REQUIRED ACTION: Exactly the lines from the start of the entries through the line with "Spectrogram, levels from −96" are required in the output, with no pictures among them.

______________________________

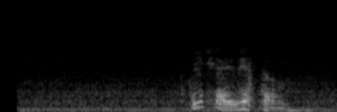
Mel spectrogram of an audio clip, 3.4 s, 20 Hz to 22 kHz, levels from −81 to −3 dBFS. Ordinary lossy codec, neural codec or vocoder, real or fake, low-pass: AAC, 16 kbps; none; real; 7.2 kHz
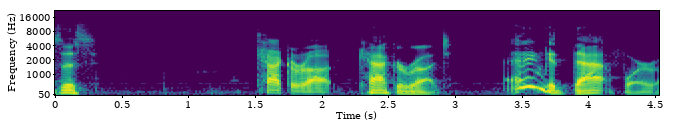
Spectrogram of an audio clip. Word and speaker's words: Kakarot: z so fill me in how do you pronounce this kakarot kakarot i didn't get that far off yeah kangaroo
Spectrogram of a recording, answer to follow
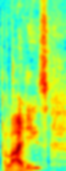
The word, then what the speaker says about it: Polites: I know how I've seen it's spelled sort of like polite. I'm just trying to remember how to pronounce it. Polites.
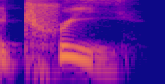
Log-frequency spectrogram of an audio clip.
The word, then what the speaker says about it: Tree: You're not supposed to say three. You're supposed to say tree. Four is officially pronounced four in the International Radio Telephony Spelling Alphabet. It's two syllables. Five is fife.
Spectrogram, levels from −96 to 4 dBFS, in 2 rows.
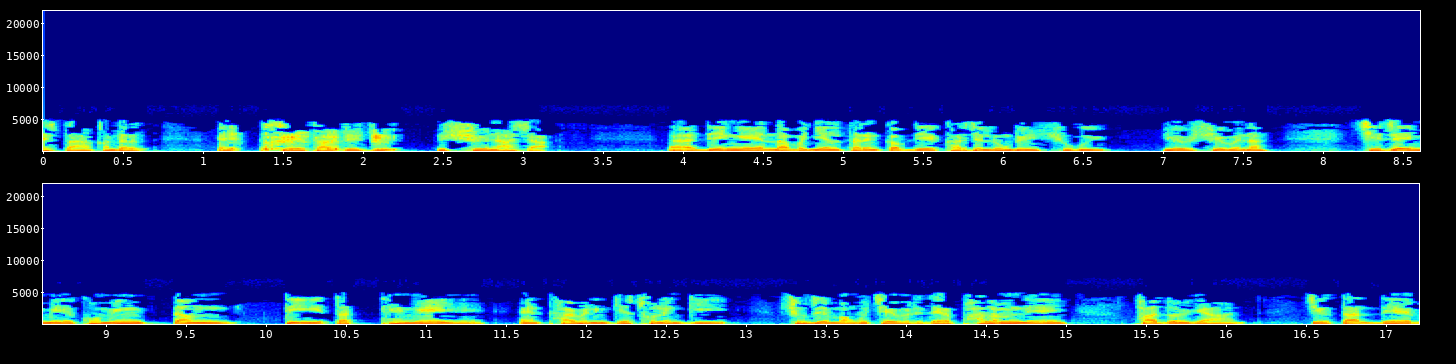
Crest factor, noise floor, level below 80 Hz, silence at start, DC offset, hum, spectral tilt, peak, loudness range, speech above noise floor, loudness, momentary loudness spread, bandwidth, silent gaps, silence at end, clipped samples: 16 dB; -63 dBFS; -50 dBFS; 0 s; under 0.1%; none; -6.5 dB/octave; -8 dBFS; 2 LU; 40 dB; -24 LUFS; 8 LU; 5 kHz; none; 0 s; under 0.1%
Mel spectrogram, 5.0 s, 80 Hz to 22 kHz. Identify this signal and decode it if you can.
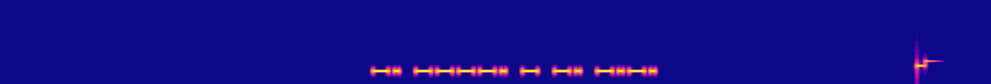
Morse code, heard as a keyed tone, about 40 wpm, 700 Hz. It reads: N9TNC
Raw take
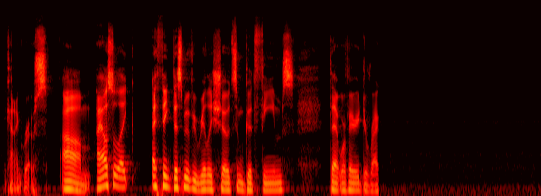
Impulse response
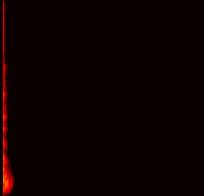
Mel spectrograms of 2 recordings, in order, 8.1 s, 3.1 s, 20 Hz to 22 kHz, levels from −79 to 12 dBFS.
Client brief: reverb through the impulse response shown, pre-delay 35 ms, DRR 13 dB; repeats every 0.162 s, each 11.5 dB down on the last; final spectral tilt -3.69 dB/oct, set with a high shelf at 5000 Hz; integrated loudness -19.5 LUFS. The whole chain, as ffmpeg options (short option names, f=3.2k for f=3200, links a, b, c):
-filter_complex "[0:a]highshelf=f=5k:g=3.5,aecho=1:1:162|324|486:0.266|0.0718|0.0194,asplit=2[a][b];[1:a]atrim=start_sample=2205,adelay=35[c];[b][c]afir=irnorm=-1:irlink=0,volume=-21.5dB[d];[a][d]amix=inputs=2:normalize=0,volume=7.5dB"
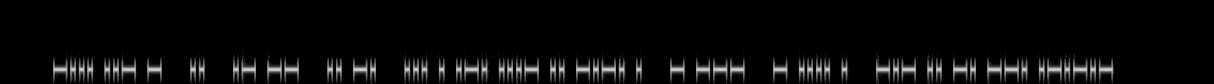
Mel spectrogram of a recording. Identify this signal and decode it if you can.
Morse code, heard as a keyed tone, about 28 wpm, 700 Hz. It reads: BUT I AM IN SERVICE TO THE KING.
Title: Sentences from Top 1000 Words - Review Part 4 - 28wpm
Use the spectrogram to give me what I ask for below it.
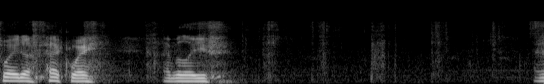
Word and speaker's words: Pequea: train line took down on its way to peckway i believe and it's pronounced peque not piquia spelli says one thing but looks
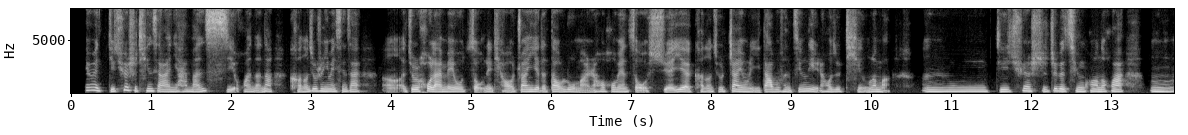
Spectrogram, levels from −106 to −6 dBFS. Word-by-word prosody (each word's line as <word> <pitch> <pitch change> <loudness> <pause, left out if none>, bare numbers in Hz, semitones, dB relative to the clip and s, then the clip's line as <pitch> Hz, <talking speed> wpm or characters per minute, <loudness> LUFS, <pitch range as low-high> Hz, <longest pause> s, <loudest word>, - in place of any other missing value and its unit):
因 270 - -5
为 265 - -1
的 190 - 0
确 245 +9 0
是 260 - -3
听 210 +1 +2
下 195 -3 0
来 170 - -1
你 170 - -2
还 185 +1 -3
蛮 185 +3 0
喜 165 -7 +7
欢 175 -2 -6
的。 - - -6
那， 190 -1 0 0.2
可 180 - -5
能 170 - -1
就 205 +1 +3
是 200 - +2
因 195 - +4
为 195 - +2
现 195 0 -1
在 180 0 -2 0.2
呃， 205 - -10
就 185 0 +2
是 - - +5
后 200 +1 +2
来 165 -1 +3
没 165 - 0
有 165 0 +1
走 170 - -3
那 - - -4
条 155 - -5
专 185 +2 +1
业 180 -2 +3
的 150 - -4
道 175 0 +1
路 160 +1 -1
嘛， - - -6
然 180 - -6
后 175 - -1
后 175 0 -3
面 160 0 -1
走 - - -1
学 - - -2
业， 175 -2 +3
可 - - -9
能 - - -5
就 185 +1 -5
占 195 0 +1
用 165 - 0
了 - - -3
一 - - -5
大 170 - +1
部 170 - -3
分 175 -1 -1
精 195 +1 0
力， 185 -4 +2
然 185 - -5
后 170 - 0
就 185 +2 -1
停 185 - -7
了 180 - 0
嘛。 175 +4 -2 0.4
嗯， 185 0 +1
的 175 -2 +1
确 190 +4 -1
是 200 -2 -4
这 210 +2 0
个 200 - +5
情 195 -3 +1
况 195 0 +2
的 180 - +2
话， 190 -2 +2 0.3
嗯， 175 -2 +1
185 Hz, 325 characters per minute, -24 LUFS, 175-195 Hz, 0.4 s, 喜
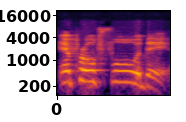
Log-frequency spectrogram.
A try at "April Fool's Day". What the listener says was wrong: April Fool's. There's a Z on the end of that. April Fool's Day.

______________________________

SOLUTION TO THE PROBLEM:
Mel spectrogram of an audio clip, 3.4 s, 20 Hz to 22 kHz, levels from −81 to −3 dBFS. Ordinary lossy codec, neural codec or vocoder, real or fake, low-pass: AAC, 16 kbps; none; real; 7.2 kHz
Spectrogram of an audio clip. Word and speaker's words: Kakarot: z so fill me in how do you pronounce this kakarot kakarot i didn't get that far off yeah kangaroo
Spectrogram of a recording, answer to follow
The word, then what the speaker says about it: Polites: I know how I've seen it's spelled sort of like polite. I'm just trying to remember how to pronounce it. Polites.
Log-frequency spectrogram of an audio clip.
The word, then what the speaker says about it: Tree: You're not supposed to say three. You're supposed to say tree. Four is officially pronounced four in the International Radio Telephony Spelling Alphabet. It's two syllables. Five is fife.
Spectrogram, levels from −96 to 4 dBFS, in 2 rows.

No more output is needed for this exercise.